E-card No. 1
Tuesday night, July 13, 2015
St. Andrews, Scotland
My overnight flight arrived in Glasgow at 7:30 this morning and Siri told me that I’d arrive in St. Andrews around 10 a.m., and I thought I might be able to slip into Tiger’s press conference, set for that hour. But the Hertz counter, the M-90, Junction 8 and the A-917 had other plans. Instead, I had a late breakfast with some friends at a place in town called Forgan’s, named for a 19th century club manufacturer. Years ago, a Scottish teaching pro named John Stark gave me a club stamped with the name R. Forgan.

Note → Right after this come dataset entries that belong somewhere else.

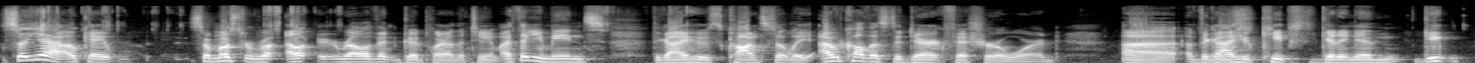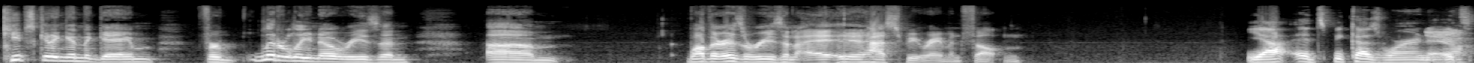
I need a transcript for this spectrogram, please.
so yeah, okay. So most irre- irrelevant good player on the team. I think he means the guy who's constantly. I would call this the Derek Fisher Award. Uh, of the guy who keeps getting in, ge- keeps getting in the game for literally no reason. Um, while there is a reason, it has to be Raymond Felton. Yeah, it's because we're in Yeah. it's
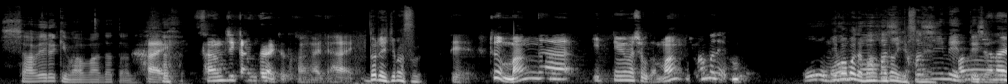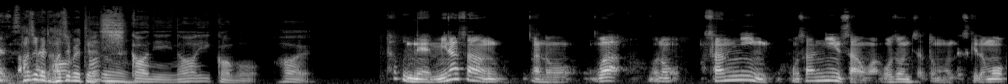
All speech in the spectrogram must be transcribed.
喋る気満々だったんで。はい。3時間ぐらいちょっと考えて、はい。どれいきます？で、ちょっと漫画行ってみましょうか。ま、今まで、お今まで漫画ないですね初めてじゃないですか。初めて初めて。確かにないかも。はい。多分ね、皆さん、あの、は、この3人、お三人さんはご存知だと思うんですけども、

That’s one club I’m not selling at the yard sale we’re never likely to have.
I’m renting a room in a private home in the heart of town, maybe a half-mile from the Old Course. I was in the same house, with the same golf-bum friends, in 2010 and in 2005. Not much changes here, and who would want it any other way? My friend Bert and I are having a competition, to see who can end the most sentences with the word indeed. I’m going to give Bert a break and not count that one.
You might have going to the Masters on your bucket list, and you should, but I’d put an Open at St. Andrews ahead of it. For one thing, there are 20 or 30 courses within 20 miles of the Old Course that you’d love to play, and you have the daylight you need to both watch the golf and play the golf, too. As for the charms of St. Andrews, they are endless.
On a longish and slow jog this afternoon, I went up a hill and straight out of town. From on high, everything looks small and insingicant, which of course it is. The farm fields often have ancient rights of ways running right through them. The Scottish sense of property is very different from what we have in the United States. One road I was on today devolved to a narrow path and then an overgrown farm field in the space of a mile or two. I’m still picking thorny things out of my socks and running shoes.
At half-past seven, with at least two hours of daylight left, I found myself walking all over the Old Course. Nobody was chasing me away and there were many others golf buffs doing the same thing. I know Tiger’s been talking about how soft the course is but it seemed plenty firm to me. It was green, from all the rain that has fallen here in recent weeks, but the ground was hard. Michael Greller, Jordan Spieth’s caddie, was on the course, getting yardages. He bowled one from about 60 yards in front of the 17th green and it showed no signs of slowing down when it hit the green. Very fast indeed.
Carl Smith, Cameron Tringale’s caddie, was out there on the course with Greller. Carl has a handlebar mustache he seemingly borrowed from an American League pitcher, circa 1920. I’m not saying his ‘stache is going to make you forget about Young Tom Morris’s tea strainer, but it’s impressive. If you’re in St. Andrews, and you care about golf, you actually feel connected to the Tom Morrises, senior and junior.
That’s not chamber-of-commerce prattle. I’m telling you what I actually feel when I’m in St. Andrews. You are aware of the golfers and duffers and feather-boilers (to make gutta percha balls) that came before us. That’s why it does not matter if the winning score is 16 under again, as it was the last St. Andrews Open, in 2010. You come here because we have always come here.
It’s strange, when you get out of town two or three miles. When you’re up high at that point, looking down, and you can see the farm fields and the town and the church spires and the sea, but you can’t see the Old Course, or the New Course either, for that matter. True linksland is flat, sullen, hidden. The Old Course is just a rumpled field, mown tight, with a burn running through it and 18 holes and 36 tee markers. Golf is a simple, cross-country, outdoor ball-and-stick game. Everything else you’ve heard about it is marketing, and commentary.